# WHAT IS REQUIRED
From the entries, filter out every line that lacks "below" and copy the rest.

# TASK DATA
※ ※ ※

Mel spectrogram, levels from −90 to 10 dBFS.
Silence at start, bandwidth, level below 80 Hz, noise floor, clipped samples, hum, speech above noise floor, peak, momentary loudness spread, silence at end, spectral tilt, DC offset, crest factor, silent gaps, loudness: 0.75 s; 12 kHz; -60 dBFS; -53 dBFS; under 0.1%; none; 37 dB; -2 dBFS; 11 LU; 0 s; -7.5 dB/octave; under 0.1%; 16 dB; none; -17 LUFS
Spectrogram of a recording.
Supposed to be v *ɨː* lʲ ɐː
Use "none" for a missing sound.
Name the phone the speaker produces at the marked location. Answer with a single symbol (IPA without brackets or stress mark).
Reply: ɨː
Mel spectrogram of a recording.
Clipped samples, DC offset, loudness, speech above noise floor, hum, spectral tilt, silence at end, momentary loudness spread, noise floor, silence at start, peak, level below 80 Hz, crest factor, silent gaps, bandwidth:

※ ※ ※

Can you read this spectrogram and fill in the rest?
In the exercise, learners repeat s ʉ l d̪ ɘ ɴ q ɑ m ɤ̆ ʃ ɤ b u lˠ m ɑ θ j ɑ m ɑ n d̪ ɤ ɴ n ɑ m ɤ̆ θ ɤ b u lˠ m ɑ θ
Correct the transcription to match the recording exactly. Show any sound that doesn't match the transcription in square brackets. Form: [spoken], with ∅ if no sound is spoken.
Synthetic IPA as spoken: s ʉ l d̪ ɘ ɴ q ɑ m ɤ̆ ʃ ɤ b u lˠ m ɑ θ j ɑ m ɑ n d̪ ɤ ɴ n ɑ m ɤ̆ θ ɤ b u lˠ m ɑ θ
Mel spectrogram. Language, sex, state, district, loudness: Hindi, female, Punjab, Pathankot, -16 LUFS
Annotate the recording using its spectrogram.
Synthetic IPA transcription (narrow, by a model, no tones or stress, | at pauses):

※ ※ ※

# PROBLEM SOLUTION
Silence at start, bandwidth, level below 80 Hz, noise floor, clipped samples, hum, speech above noise floor, peak, momentary loudness spread, silence at end, spectral tilt, DC offset, crest factor, silent gaps, loudness: 0.75 s; 12 kHz; -60 dBFS; -53 dBFS; under 0.1%; none; 37 dB; -2 dBFS; 11 LU; 0 s; -7.5 dB/octave; under 0.1%; 16 dB; none; -17 LUFS
Clipped samples, DC offset, loudness, speech above noise floor, hum, spectral tilt, silence at end, momentary loudness spread, noise floor, silence at start, peak, level below 80 Hz, crest factor, silent gaps, bandwidth:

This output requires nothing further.